When we wake up, the boat will be anchored off the famous Komodo Island, one of approximately 80 islands that make up the Komodo National Park. We will go ashore for an early morning ranger-led trek. Islands are natural laboratories where we can study evolution in situ. The fact that islands are isolated from the mainland by the sea makes their ecology present spectacular adaptations, sometimes resulting in giant or dwarf species in comparison with their mainland relatives. One of the most famous examples of island gigantism are the dragons on Komodo where evolution without apparent predators or competitors has triggered the appearance of larger species. Similarly, insects with few predators can evolve to larger sizes whilst larger mammals with limited food resources begin to decrease in size. Within Komodo’s savannah-like setting of dry, rugged landscape, we will encounter, at a safe distance, these awe-inspiring, giant lizards – Indonesia’s living dinosaurs. The island is also home to hundreds of other unique species. In addition to deer and wild boar, we may spot the critically-endangered lesser sulphur-crested cockatoos, butterflies, rare orchids and jungle chickens among the strangle-figs and lontar palms. Endemic to the island are a number of nephila species of the giant golden orb weaving spider; their webs can measure two metres across but don’t panic these guys are friendly. After returning to the Katharina, we will head to the gorgeous Pantai Merah ‘red-beach,’ which takes its name from the particles of red coral mingled with the sand. Here, we will swim and snorkel over one of the richest reefs in Eastern Indonesia, relishing the unforgettable spectacle of the region’s many varieties of coral and marine life.
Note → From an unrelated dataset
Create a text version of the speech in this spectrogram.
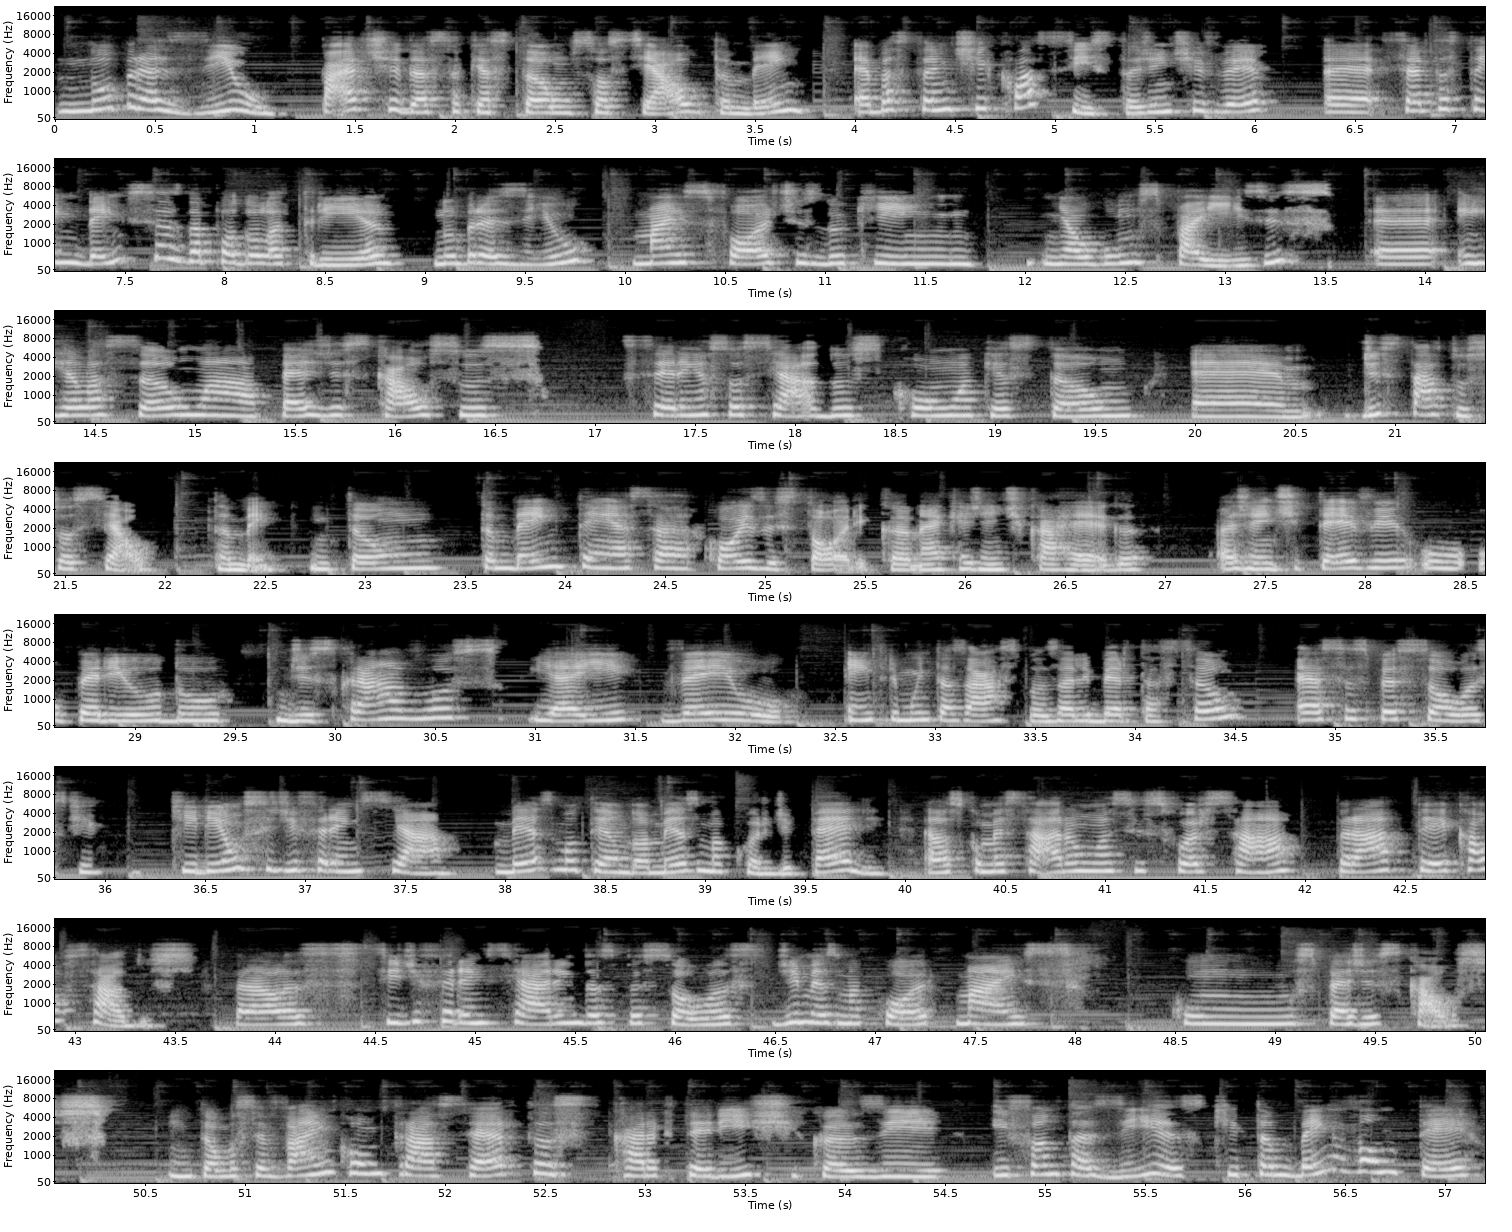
No Brasil, parte dessa questão social também é bastante classista. A gente vê é, certas tendências da podolatria no Brasil mais fortes do que em, em alguns países é, em relação a pés descalços serem associados com a questão é, de status social também. Então, também tem essa coisa histórica, né, que a gente carrega. A gente teve o, o período de escravos, e aí veio, entre muitas aspas, a libertação, essas pessoas que queriam se diferenciar, mesmo tendo a mesma cor de pele, elas começaram a se esforçar para ter calçados, para elas se diferenciarem das pessoas de mesma cor, mas com os pés descalços. Então você vai encontrar certas características e, e fantasias que também vão ter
Today we will visit the ranger station of Loh Buaya on Rinca Island where we will have another ranger-led nature trek in search of more Komodo dragons. Rinca is also well known for its diverse wildlife, so we may spot monkeys, wild buffaloes and the giant swarms of honeybees that inhabit this beautiful place. From the top of the hills, the scenery is breathtaking. In the afternoon we can go snorkelling off Siaba or Kelor, where both on the land and in the sea, we may be fortunate to identify yet more of the amazing residents of this far flung paradise. In the evening we will go ashore to an island where you can enjoy a quintessential SeaTrek experience and a highlight for many guests. With your feet in the sand and the stars rising in the vast Indonesian sky, the crew will build a bonfire and prepare a beach barbecue as a final celebration of our memorable voyage.
Today’s early risers will have time for one last swim and snorkel before we cruise into Labuan Bajo Harbour. At about 9am, we will leave the boat for a trip to the village of Melo. Here, local ‘strongmen’ will perform the ‘Caci,’ a ritual whip-fight between two rivals in which the players, each armed with a rattan shield and a whip, will try to hit each other while dancing to the rhythm of traditional acoustic instruments. The men of Western Flores are famous for this test of daring and skill, requiring lightning quick moves to dodge the infliction of a wound. The winner is loudly applauded and cheered by the village. Besides this, the cultural group will also showcase other traditional dances. After the performance, we will have lunch on the boat before transferring you to the airport for your onward journey.